Systems Research Group – NetOS
The progress in LED devices and the growing acceptance of modified power distribution for lighting give rise to compelling cases for lighting system overhaul. For most buildings this will be a one-time opportunity. This opportunity allows one to include configurable control and monitoring at low marginal cost; the system can be a platform for innovation, not just for lighting, but in understanding and incorporating user behaviour in design and control of all building energy use.
There are a variety of advantages that 24V DC power distribution for LED lighting has over 120V or 240V AC. The power is more easily and efficiently converted to the constant current sources required by LEDs and the same can be said for powering processors and sensors co-located with luminaires. Where existing wiring separates lighting circuits from mains rings, lighting wiring may be reused (as long as the entire circuit is converted!) giving a low capacity communication channel which is now separated from the mains. Battery back-up is straightforward; all lighting is emergency lighting. Integration with renewables - particularly solar - is straightforward avoiding conversion to and from mains level AC. There is nothing magic about 24V and some will argue for higher voltages to reduce transmission losses, but the availability of automotive qualified components, the increased reliability of ceramic capacitors at lower voltages, and the efficiency of converstion arguments should be considered as well (and two batteries are smaller than four of half the capacity).

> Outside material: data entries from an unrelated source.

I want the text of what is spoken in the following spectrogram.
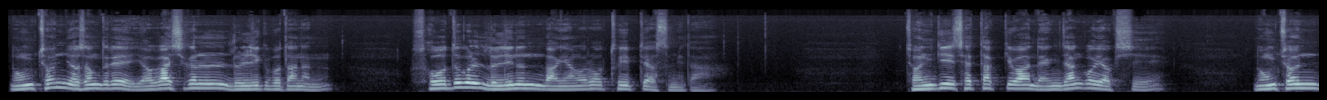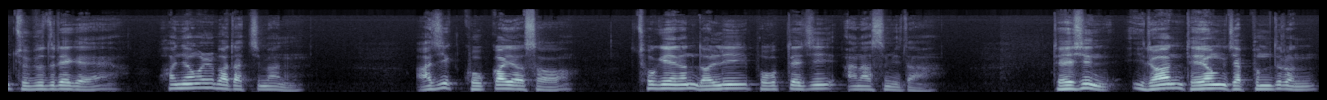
농촌 여성들의 여가 시간을 늘리기보다는 소득을 늘리는 방향으로 투입되었습니다. 전기 세탁기와 냉장고 역시 농촌 주부들에게 환영을 받았지만 아직 고가여서 초기에는 널리 보급되지 않았습니다. 대신 이러한 대형 제품들은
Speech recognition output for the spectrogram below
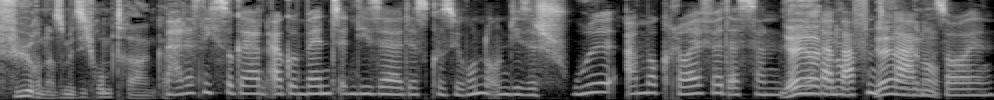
führen, also mit sich rumtragen kann. War das nicht sogar ein Argument in dieser Diskussion um diese Schulamokläufe, dass dann Ja, ja, genau. Waffen Ja, ja, tragen genau. sollen?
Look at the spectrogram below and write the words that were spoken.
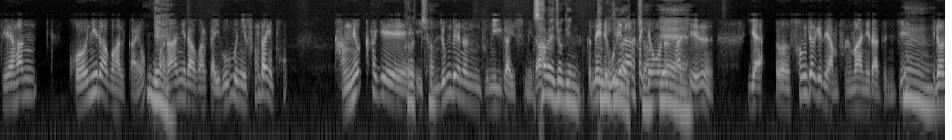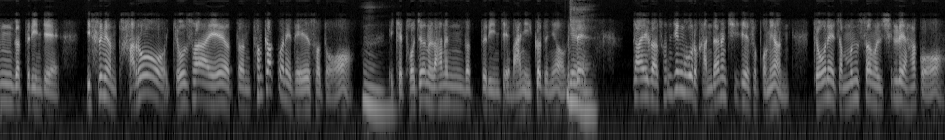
대한 권위라고 할까요? 네. 권한이라고 할까 이 부분이 상당히 강력하게 그렇죠. 존중되는 분위기가 있습니다. 사회적인 근데 이제 우리나라 있죠. 경우는 예. 사실 이게 어, 성적에 대한 불만이라든지 음. 이런 것들이 이제 있으면 바로 교사의 어떤 평가권에 대해서도 음. 이렇게 도전을 하는 것들이 이제 많이 있거든요. 근데 예. 사회가 선진국으로 간다는 취지에서 보면 교원의 전문성을 신뢰하고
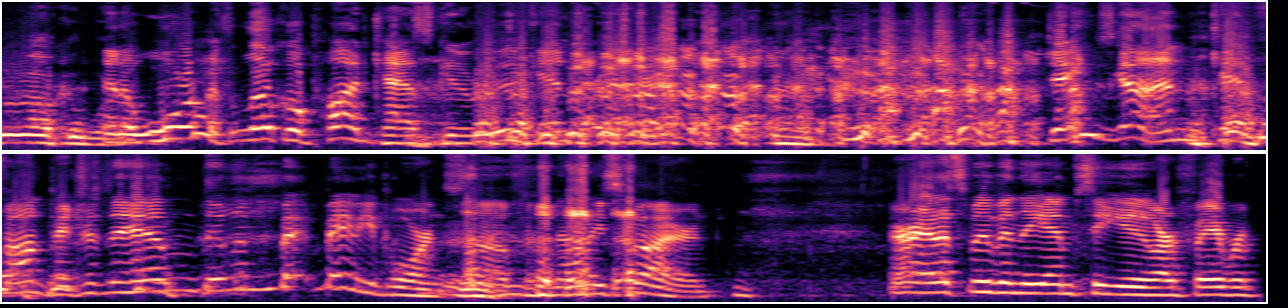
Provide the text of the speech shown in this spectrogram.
You're welcome. in a war with local podcast guru Ken. James Gunn. Ken found pictures of him doing ba- baby porn stuff, and now he's fired. All right, let's move into the MCU, our favorite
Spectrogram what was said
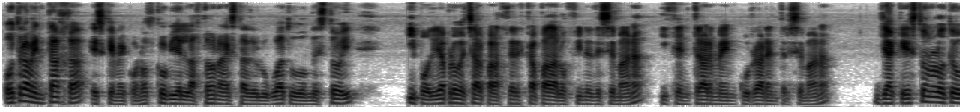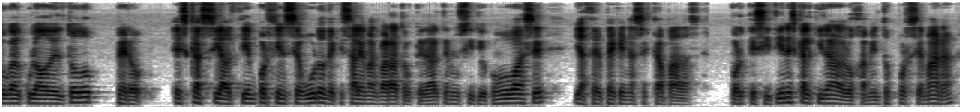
Otra ventaja es que me conozco bien la zona esta de Uluwatu donde estoy y podría aprovechar para hacer escapada los fines de semana y centrarme en currar entre semana, ya que esto no lo tengo calculado del todo, pero es casi al 100% seguro de que sale más barato quedarte en un sitio como base y hacer pequeñas escapadas, porque si tienes que alquilar alojamientos por semana,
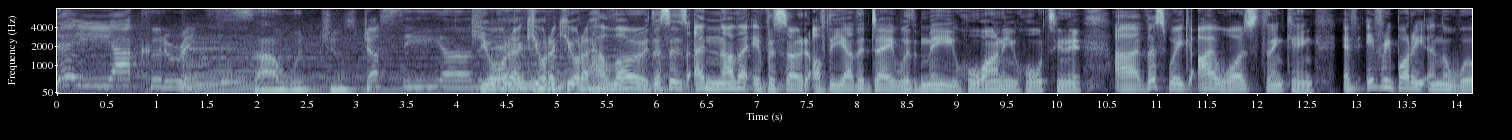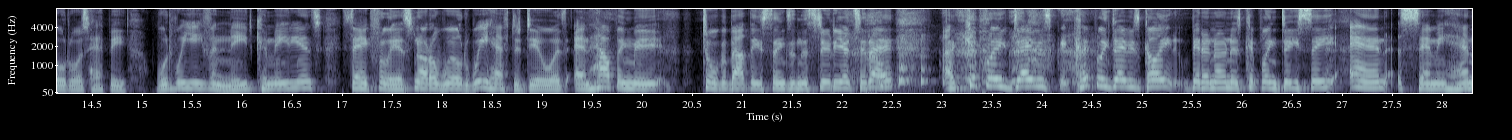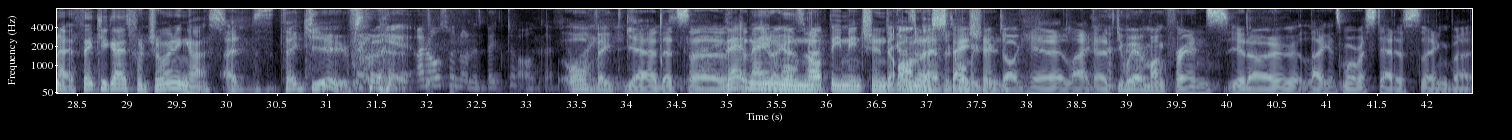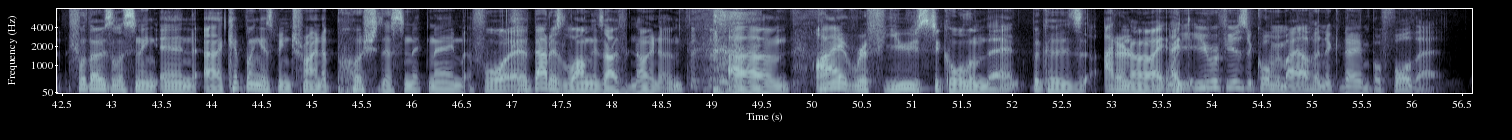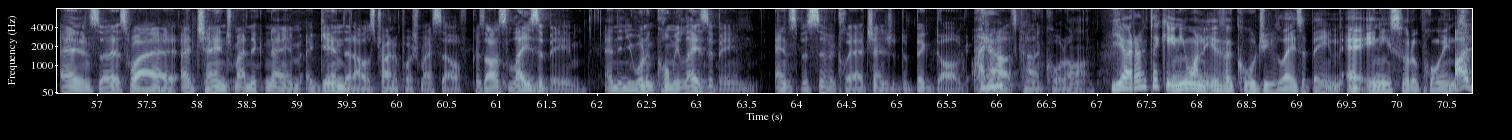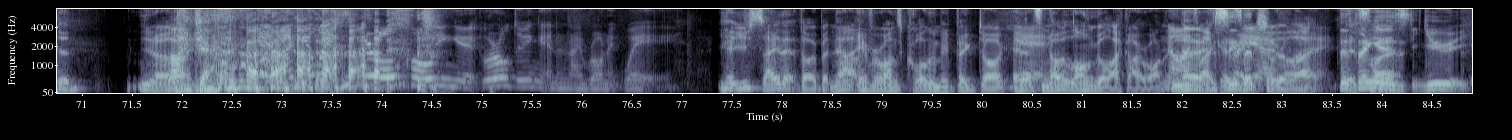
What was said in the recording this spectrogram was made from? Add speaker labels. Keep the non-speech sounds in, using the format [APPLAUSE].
Speaker 1: day I could erase, I would choose just the other
Speaker 2: Kia ora,
Speaker 1: day.
Speaker 2: kia ora, kia ora, hello. This is another episode of The Other Day with me, Hoani Hortine. Uh, this week I was thinking if everybody in the world was happy, would we even need comedians? Thankfully, it's not a world we have to deal with, and helping me talk about these things in the studio today. [LAUGHS] Uh, Kipling Davis, Kipling Davis Colley, better known as Kipling DC, and Sammy Hannah. Thank you guys for joining us.
Speaker 3: Uh, thank you.
Speaker 4: Thank you. [LAUGHS] And also known as Big Dog. I feel
Speaker 3: Or
Speaker 4: like
Speaker 3: Big-
Speaker 4: you-
Speaker 3: yeah, that's,
Speaker 4: used to
Speaker 3: uh,
Speaker 2: that
Speaker 3: you
Speaker 2: name
Speaker 3: don't
Speaker 2: will
Speaker 3: guys
Speaker 2: not
Speaker 3: have-
Speaker 2: be mentioned
Speaker 3: You guys
Speaker 2: on
Speaker 3: don't
Speaker 2: the
Speaker 3: have to call me
Speaker 2: station.
Speaker 3: Big Dog here. Like uh, we're among friends, you know. Like it's more of a status thing, but
Speaker 2: For those listening in, uh, Kipling has been trying to push this nickname for about as long as I've known him. [LAUGHS] Um, I refuse to call him that because I don't know. I, I,
Speaker 3: Well, you, you refused to call me my other nickname before that. And so that's why I, I changed my nickname again that I was trying to push myself because I was Laserbeam and then you wouldn't call me Laserbeam. And specifically, I changed it to Big Dog. And now
Speaker 2: don't-
Speaker 3: it's kind of caught on.
Speaker 2: yeah, I don't think anyone ever called you Laserbeam at any sort of point.
Speaker 3: I did. You know, oh, like,
Speaker 4: Yeah, I feel like we're all calling you, we're all doing it in an ironic way.
Speaker 3: Yeah, you say that though, but now
Speaker 4: No.
Speaker 3: everyone's calling me Big Dog, and it's
Speaker 4: Yeah.
Speaker 3: no longer like ironic.
Speaker 4: No,
Speaker 2: No,
Speaker 3: like,
Speaker 2: see,
Speaker 3: it's
Speaker 2: that's-
Speaker 3: actually like
Speaker 2: the
Speaker 3: it's
Speaker 2: thing
Speaker 3: like-
Speaker 2: is, you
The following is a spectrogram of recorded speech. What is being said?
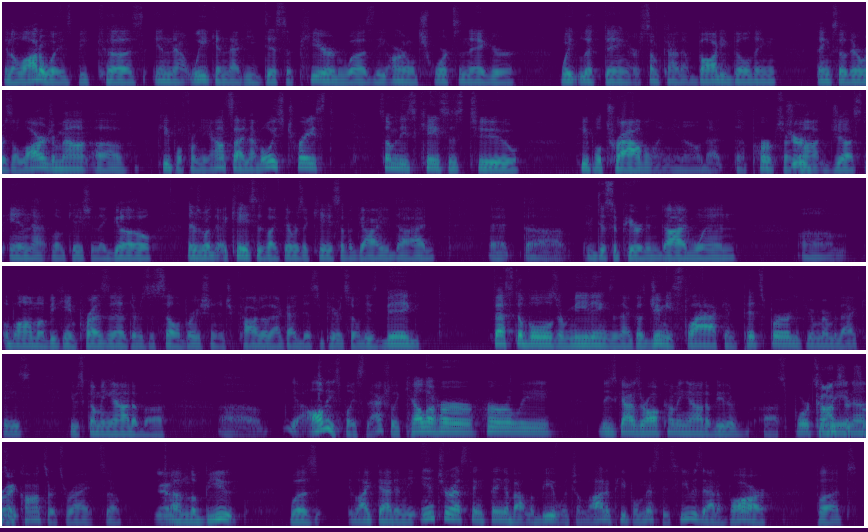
in a lot of ways because in that weekend that he disappeared was the Arnold Schwarzenegger weightlifting or some kind of bodybuilding thing. So there was a large amount of people from the outside. And I've always traced some of these cases to people traveling, you know, that the perps are sure. not just in that location. They go, there's what the cases like there was a case of a guy who died at, uh, who disappeared and died when, um, Obama became president. There was a celebration in Chicago. That guy disappeared. So these big festivals or meetings, and that goes Jimmy Slack in Pittsburgh, if you remember that case. He was coming out of a, uh, yeah, all these places actually. Kelleher, Hurley, these guys are all coming out of either uh, sports concerts, arenas right? or concerts, right? So, yeah. um, LaBute was like that. And the interesting thing about LaBute, which a lot of people missed, is he was at a bar, but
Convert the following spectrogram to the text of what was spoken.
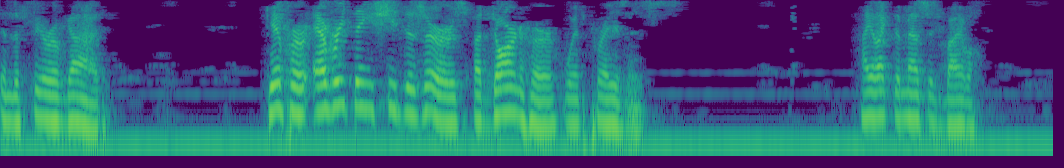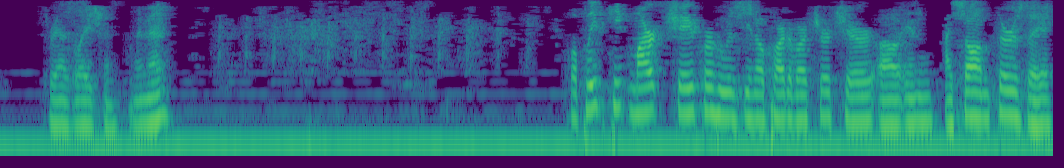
in the fear of God. Give her everything she deserves. Adorn her with praises. How you like the Message Bible translation? Amen. Well, please keep Mark Schaefer, who is you know part of our church here. Uh, in I saw him Thursday.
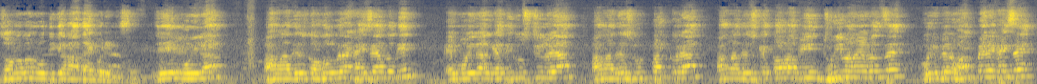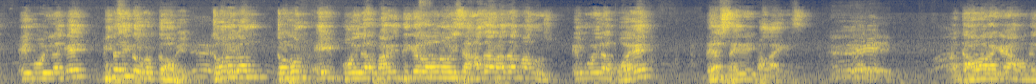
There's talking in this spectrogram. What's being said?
জনগণ অধিকার আদায় করে নিছে। যে মহিলা বাংলাদেশ দখল করে খাইছে এতদিন এই মহিলার জ্ঞাতি গোষ্ঠী লইয়া বাংলাদেশ লুটপাট করে বাংলাদেশকে তলাবিহীন ঝুড়ি বানায় ফেলছে, গরিবের হক মেরে খাইছে, এই মহিলাকে বিতাড়িত করতে হবে। জনগণ যখন এই মহিলার বাড়ির দিকে রওনা হয়েছে হাজার হাজার মানুষ, এই মহিলা ভয়ে দেশ ছেড়ে পালায় গেছে। যাওয়ার আগে আমাদের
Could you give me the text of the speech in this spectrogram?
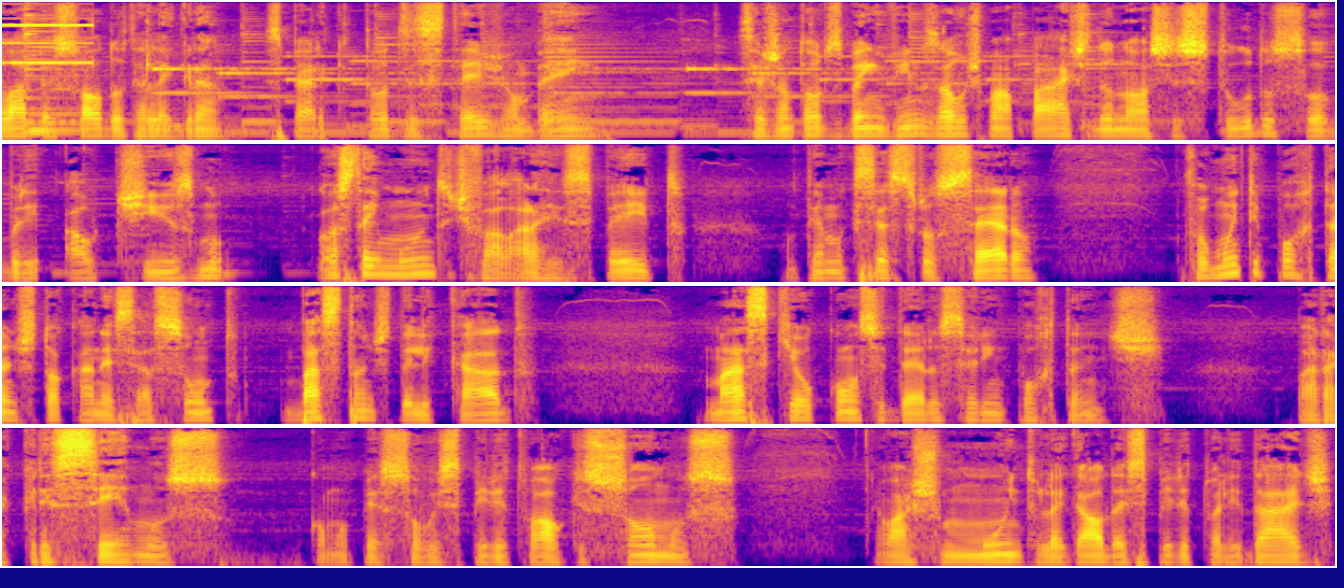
Olá pessoal do Telegram, espero que todos estejam bem. Sejam todos bem-vindos à última parte do nosso estudo sobre autismo. Gostei muito de falar a respeito, o tema que vocês trouxeram. Foi muito importante tocar nesse assunto, bastante delicado, mas que eu considero ser importante para crescermos como pessoa espiritual que somos. Eu acho muito legal da espiritualidade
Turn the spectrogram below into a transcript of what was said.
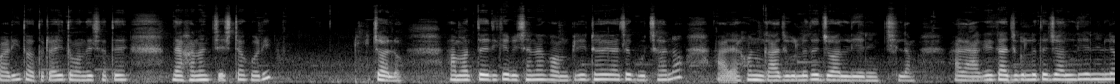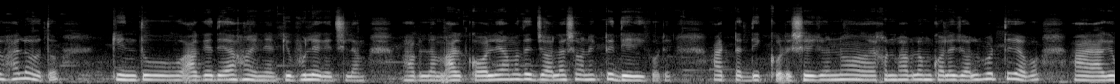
পারি ততটাই তোমাদের সাথে দেখানোর চেষ্টা করি। চলো, আমার তো এদিকে বিছানা কমপ্লিট হয়ে গেছে গুছানো, আর এখন গাছগুলোতে জল দিয়ে নিচ্ছিলাম। আর আগে গাছগুলোতে জল দিয়ে নিলে ভালো হতো, কিন্তু আগে দেয়া হয়নি, আর কি ভুলে গেছিলাম। ভাবলাম, আর কলে আমাদের জল আসে অনেকটাই দেরি করে, আটটার দিক করে। সেই জন্য এখন ভাবলাম কলে জল ভরতে যাব, আর আগে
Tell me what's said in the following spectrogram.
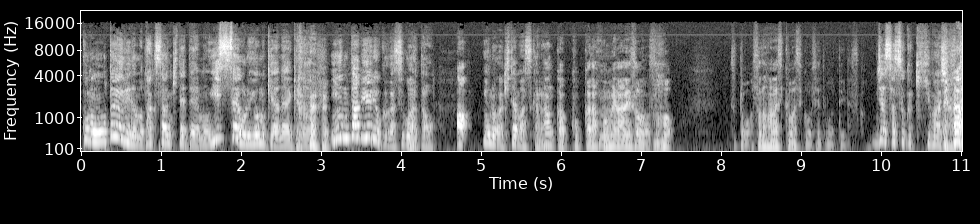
このお便りでもたくさん来ててもう一切俺読む気はないけどインタビュー力がすごいとあいうのが来てますから。なんかこっから褒められそうだぞ、ちょっとその話詳しく教えてもらっていいですか？じゃあ早速聞きましょう。もう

So where's the Computer Science?
To a first order, who cares? This is more about thinking at a systems level, escaping the notion that we should use new technology in the same we used the old - the "horseless carriage" approach. Take appart an LED lightbulb that plugs into the mains when it fails (and it will). Most of it is a power supply. Not surprisingly it is not a very good power supply - converting 240VAC into 3V or 6V DC in that tiny space is not easy. The power supply breaks, not the LED. The notion of light bulb will fade away.
To a second order, there is lots. Luminaires last a long time. Adding a processor and sensors to every light is entirely reasonable. Flexible communication, control, inference, correctness, privacy and an open platform. This was kicked off to some extent by work in the C-Aware project where we quickly realised we needed better contextual information on user behaviour in order to understand energy use, for example to be able to classify use as waste or to be able to find more efficient ways of realising the same outcome. As a trivial example, if no one enters a room for known periods of time does it need to be heated?
How are we investigating this? Essentially by building a pilot, learning as we go. This is a systems project so we use components when available and build when not. There is a pilot network gently rolling out in the William Gates Building (the home of the Computer Laboratory).
More to come....